(the equivalent in one's complement arithmetic). An all ...
These layers are just abstract concepts. They don't actively do anything by their own. Instead such models are a tool to deal with complexity, get a common understanding of the functionality and to structure the code in a way which can also be understood and managed by others.
This means there is no "transport layer know ...". There is instead a ...
I would dare say that you are the victim of the simplistic view presented by network 101 (introduction to networking) courses.
Let me start by quoting from ISO 7498 (the OSI reference model).
The purpose of this Reference Model of Open Systems Interconnection is to provide a common basis for the coordination of standards development for the purpose of ...
There are 2 pairs of FIN/ACKs because in TCP each direction of the stream is closed separately. When A sends a FIN to B, it means that A will not send any more data to B. The connection can remain open and B can send as many data as it wants. Once B sends the second FIN, the data stream is closed in both directions and connection can be terminated.
Models are models - concepts for thought. Like philosophies - sometimes one fits better, some other time the other one.
Converting between TCP/IP model and OSI model doesn't make sense. It's like trying to convert a glass that's half full to a glass that's half empty. It's only a matter of perspective.
The OSI and TCP/IP models are actually very similar. OSI ...
TCP sequence numbers ... exhausted?
... the maximum value of X is 2 ^ (32).
The given answer makes no sense for me. TCP sequence numbers are not exhausted. They simply wrap around. There is no limit to the amount of data which can be send in a single TCP connection. Also, the initial sequence number is random, i.e. not 0 or 1.
Realtime applications don't care so much about in-order reception as about in-time delivery = low latency. Roughly speaking, there is only a defined, small window in time where data is useful. Late data is simply useless.
If data is lost you might get a small glitch in video (or audio) but the clip continues to run (=the application is designed to cope with ...

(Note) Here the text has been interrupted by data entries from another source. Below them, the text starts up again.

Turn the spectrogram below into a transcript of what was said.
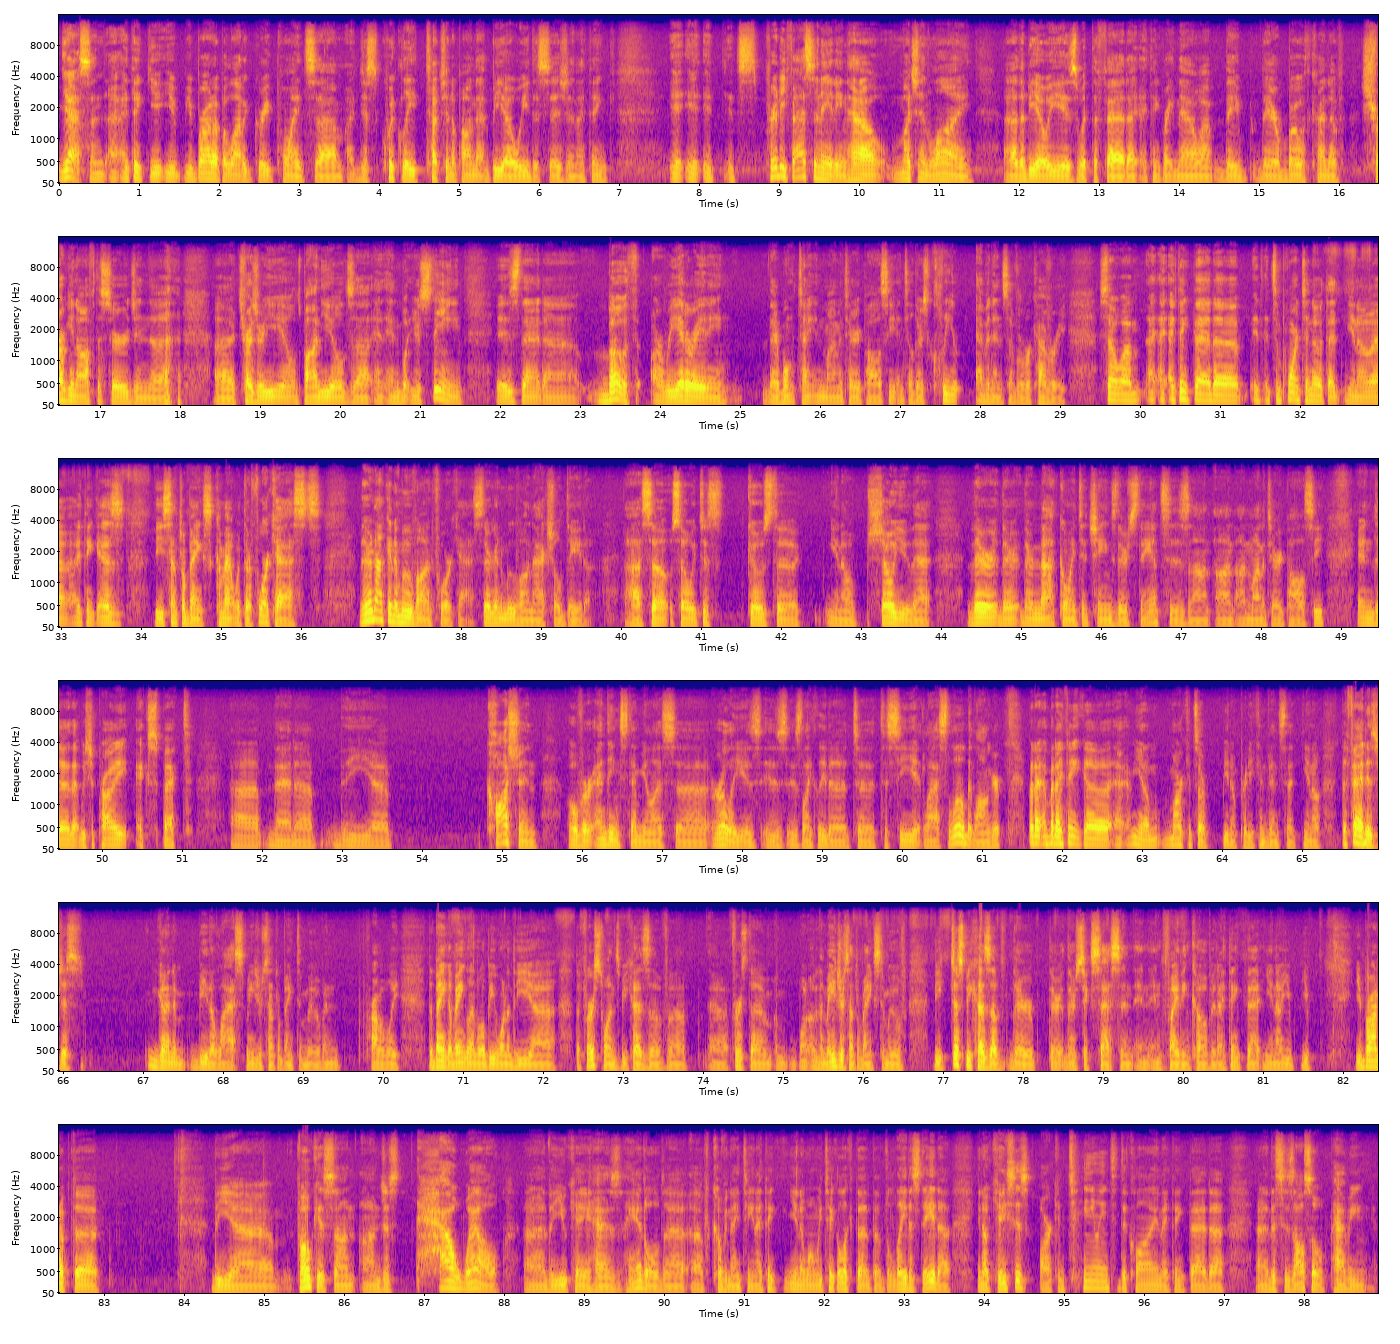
Yes, and I think you, you, you brought up a lot of great points. Um, just quickly touching upon that BOE decision. I think it, it, it's pretty fascinating how much in line uh, the BOE is with the Fed. I, I think right now uh, they they are both kind of shrugging off the surge in uh, uh treasury yields, bond yields, uh, and and what you're seeing is that uh, both are reiterating they won't tighten monetary policy until there's clear evidence of a recovery. So um, I, I, think that uh, it, it's important to note that you know uh, I think as the central banks come out with their forecasts, they're not going to move on forecasts. They're going to move on actual data. Uh, so so it just goes to you know show you that they're they're they're not going to change their stances on on, on monetary policy, and uh, that we should probably expect uh, that uh, the caution over ending stimulus uh, early is, is is likely to, to, to see it last a little bit longer. But I, but I think uh, you know markets are you know pretty convinced that you know the Fed is just going to be the last major central bank to move, and probably the Bank of England will be one of the uh, the first ones because of. Uh, uh, first, one of the major central banks to move, be, just because of their their, their success in, in, in fighting COVID. I think that you know you you, you brought up the the uh, focus on on just how well uh, the UK has handled uh, of COVID nineteen. I think you know when we take a look at the, the, the, latest data, you know cases are continuing to decline. I think that uh, uh, this is also having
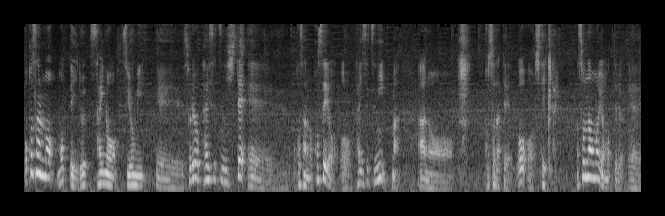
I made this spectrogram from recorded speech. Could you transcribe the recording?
お子さんの持っている才能強み、えー、それを大切にして、えー、お子さんの個性を大切に、まああのー、子育てをしていきたい。そんな思いを持っている、え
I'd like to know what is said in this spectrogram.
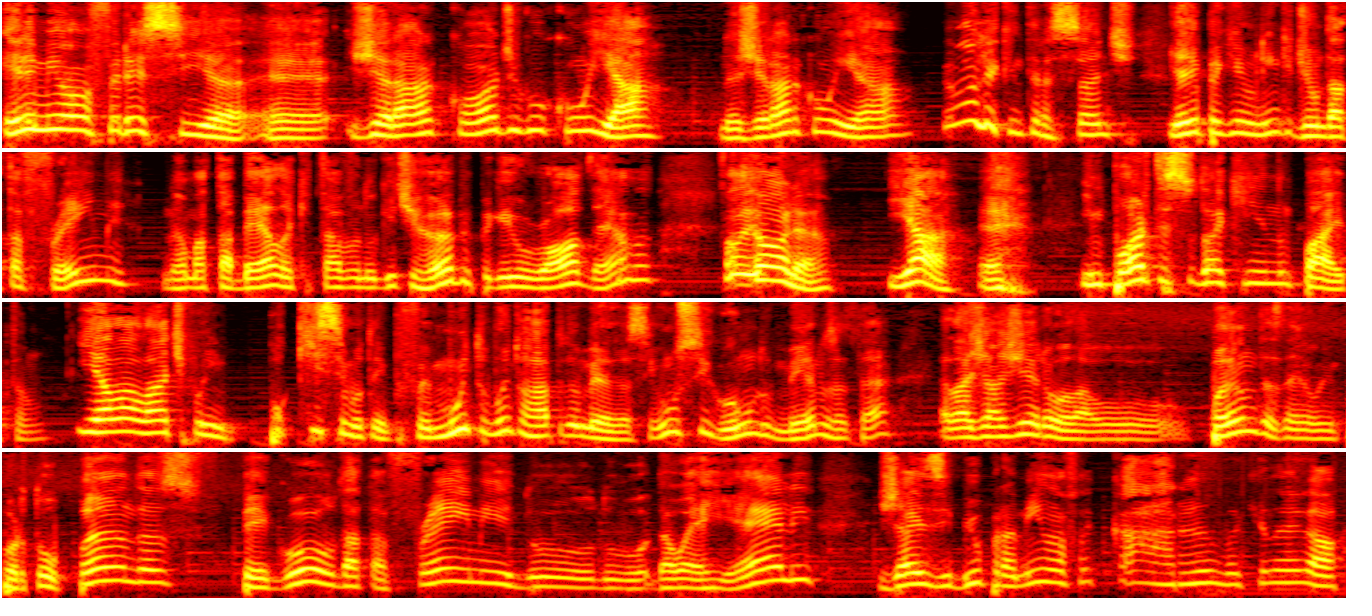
ele me oferecia é, gerar código com IA, né, gerar com IA. Olha que interessante. E aí eu peguei um link de um data frame, né, uma tabela que estava no GitHub, peguei o raw dela, falei, olha, IA, é, importa isso daqui no Python. E ela lá, tipo, em pouquíssimo tempo, foi muito, muito rápido mesmo, assim, um segundo, menos até, ela já gerou lá o pandas, né, importou pandas, pegou o data frame do, do da URL, já exibiu para mim, ela falou, caramba, que legal.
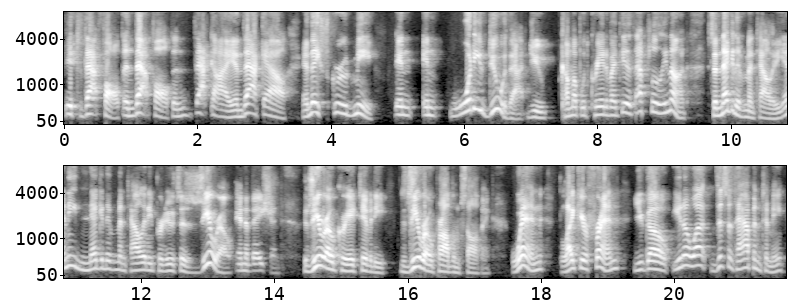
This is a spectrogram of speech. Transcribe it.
It's that fault and that fault and that guy and that gal and they screwed me. And and what do you do with that? Do you come up with creative ideas? Absolutely not. It's a negative mentality. Any negative mentality produces zero innovation, zero creativity, zero problem solving. When, like your friend, you go, you know what? This has happened to me,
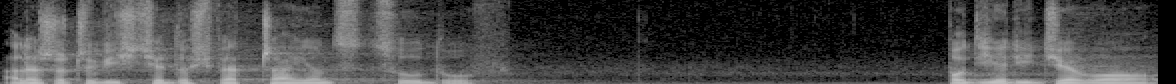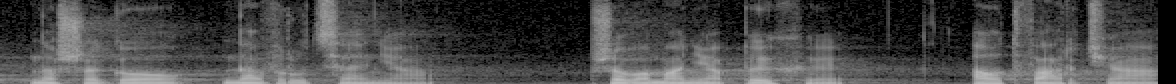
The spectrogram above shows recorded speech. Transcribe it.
ale rzeczywiście doświadczając cudów, podjęli dzieło naszego nawrócenia, przełamania pychy, a otwarcia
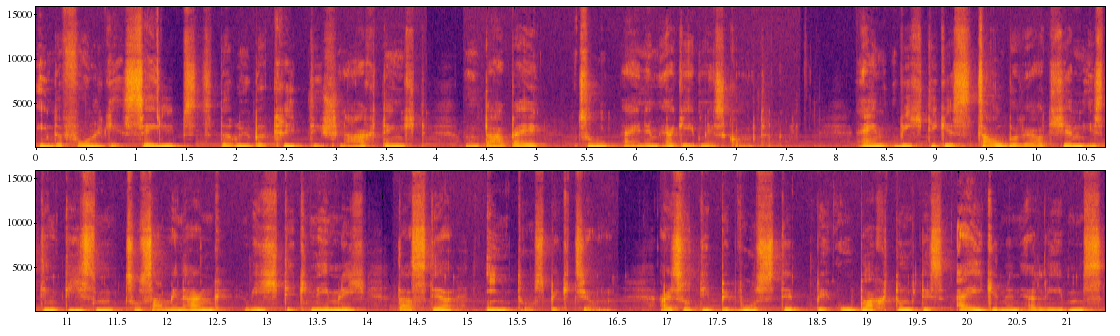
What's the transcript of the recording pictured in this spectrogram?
in der Folge selbst darüber kritisch nachdenkt und dabei zu einem Ergebnis kommt. Ein wichtiges Zauberwörtchen ist in diesem Zusammenhang wichtig, nämlich das der Introspektion, also die bewusste Beobachtung des eigenen Erlebens,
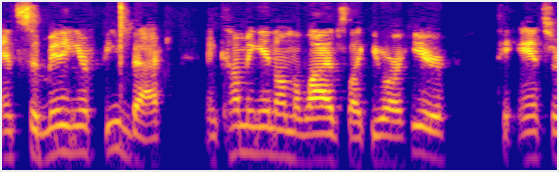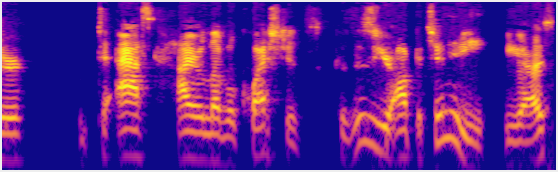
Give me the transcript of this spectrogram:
and submitting your feedback and coming in on the lives like you are here to answer, to ask higher level questions because this is your opportunity, you guys.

Short answer: Multimedia implements protocols on top of UDP. They implement the required functionality. Actually, they have more functionality, and are more complex than TCP.
Less short answer: see the answer of @Zac67.
Long answer: I hope that the text below will provide you with a better understanding on this issue.
Transmitting Multimedia over IP
TCP is connection-oriented protocol whereas IP isn't connection-oriented protocol.
Any packets before sending into transport layer sorted operation must have been done in network layer.
The transport layer can't get its datagrams/segments anywhere by itself. It requires the routing service done in the network layer.
The re-sorting of out-of-order ...
I still do not understand the question fully and thus point out where misconception comes from. But, does this clarify things?
Note, that TCP is stream based, i.e., on the sender side (left) upper layer passes the stream of bytes which TCP divides into packets. on the receiver TCP reassembles the stream from packets and passes bytes to the upper layer.
When TCP Reno sender gets 3 duplicate ACKs, it enters a so called fast retransmit mode. The idea of this mode is that a) since ACKs are delivered it indicates that packets are leaving the network b) if a packet leaves a network, the sender can inject new packet in the network. Duplicate ACK indicates that a packet has left the network. Fast retransmit ...
Yes, this is theoretically possible. But in practice, a network stack should be designed to minimize the possibility of this happening with a robust random initial sequence number algorithm.
Yes, the host would accept this traffic as it has no way to tell it's from a previous connection. (hackers use the same trick to break connections, but guessing sequence ...
Identical sequence numbers in different connections (=sockets) are not a problem. Each socket tracks its own sequence numbers. At any point in time, a socket is unambiguously defined by the sourceIP:sourcePort:destinationIP:destinationPort tuple.
To ensure that a previously used source port isn't reused while data may still be 'in flight', the port is ...